You can also search for this author in PubMed Google Scholar

You can also search for this author in PubMed Google Scholar

You can also search for this author in PubMed Google Scholar

You can also search for this author in PubMed Google Scholar

You can also search for this author in PubMed Google Scholar

You can also search for this author in PubMed Google Scholar

You can also search for this author in PubMed Google Scholar

C.V.A.: conceptualization, methodology, data curation, investigation, formal analysis, writing, and editing original draft; L.B.: friction stir welding, investigation, review, and editing; C.R.L.L.: friction stir welding and investigation; J.G.S.: friction stir welding and investigation; F.D.R.: investigation, review, and editing; G.V.B.L.: investigation, writing, review, and editing; A.R.: supervision and review; B.K: conceptualization, supervision, writing, review, and editing.

Correspondence to C. V. Amavisca.

The authors declare no competing interests.

Springer Nature remains neutral with regard to jurisdictional claims in published maps and institutional affiliations.

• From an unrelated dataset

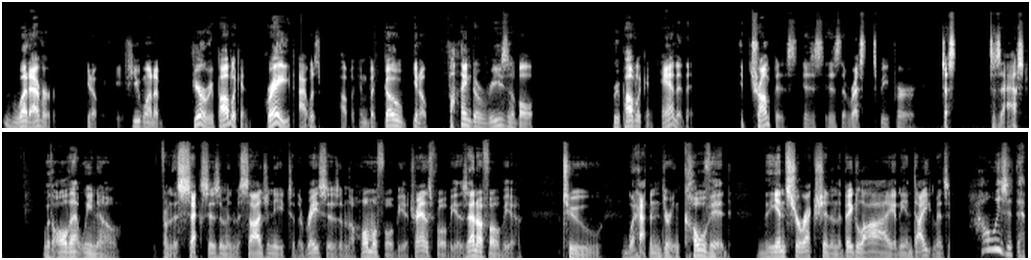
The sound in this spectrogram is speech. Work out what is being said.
whatever, you know, if you want to, if you're a Republican, great. I was Republican, but go, you know, find a reasonable Republican candidate. Trump is is is the recipe for just disaster. With all that we know, from the sexism and misogyny to the racism, the homophobia, transphobia, xenophobia, to what happened during COVID, the insurrection and the big lie and the indictments. how is it that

The original online version of this Article was revised: The Funding section in the original version of this Article was incomplete. Full information regarding the corrections made can be found in the correction for this Article.

Open Access This article is licensed under a Creative Commons Attribution 4.0 International License, which permits use, sharing, adaptation, distribution and reproduction in any medium or format, as long as you give appropriate credit to the original author(s) and the source, provide a link to the Creative Commons licence, and indicate if changes were made. The images or other third party material in this article are included in the article's Creative Commons licence, unless indicated otherwise in a credit line to the material. If material is not included in the article's Creative Commons licence and your intended use is not permitted by statutory regulation or exceeds the permitted use, you will need to obtain permission directly from the copyright holder. To view a copy of this licence, visit http://creativecommons.org/licenses/by/4.0/.

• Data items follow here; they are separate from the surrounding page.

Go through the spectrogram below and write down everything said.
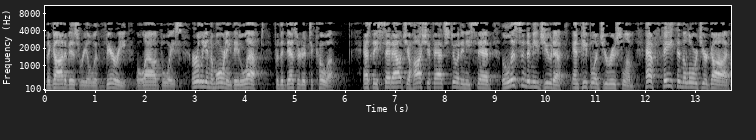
the God of Israel, with very loud voice. Early in the morning they left for the desert of Tekoa. As they set out, Jehoshaphat stood and he said, Listen to me, Judah and people of Jerusalem. Have faith in the Lord your God,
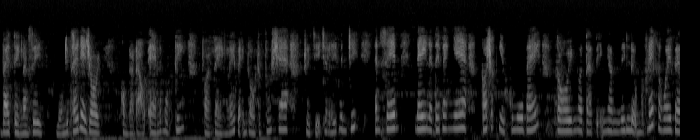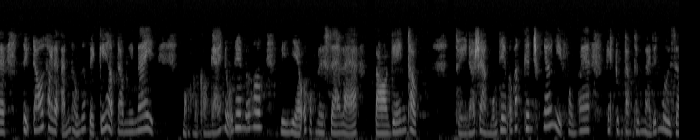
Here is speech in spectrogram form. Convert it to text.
Vay tiền làm gì, muộn như thế này rồi. Hồng đào đào e lên một tiếng, vội vàng lấy bản đồ trong túi ra, rồi chỉ cho Lý Minh Triết. Anh xem, đây là Tây Ban Nha, có rất nhiều khu mua bán. Tôi ngồi tà tiện ngầm đi lượm một lát là quay về, tuyệt đối không làm ảnh hưởng đến việc ký hợp đồng ngày nay. Một người con gái nửa đêm nữa hơn, đi dạo ở một nơi xa lạ, to ghen thật. Thủy nói rằng mỗi đêm ở Bắc Kinh rất náo nhiệt phồn hoa, các trung tâm thương mại đến 10 giờ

Reprints and Permissions

Amavisca, C.V., Bergmann, L., Lessa, C.R.d.L. et al. Feasibility of orbital friction stir welding on clad pipes of API X65 steel and Inconel 625. Sci Rep 13, 10669 (2023). https://doi.org/10.1038/s41598-023-37913-4

Download citation

Received: 06 April 2023

Accepted: 29 June 2023

Published: 01 July 2023

DOI: https://doi.org/10.1038/s41598-023-37913-4

Anyone you share the following link with will be able to read this content:

Sorry, a shareable link is not currently available for this article.

Provided by the Springer Nature SharedIt content-sharing initiative

By submitting a comment you agree to abide by our Terms and Community Guidelines. If you find something abusive or that does not comply with our terms or guidelines please flag it as inappropriate.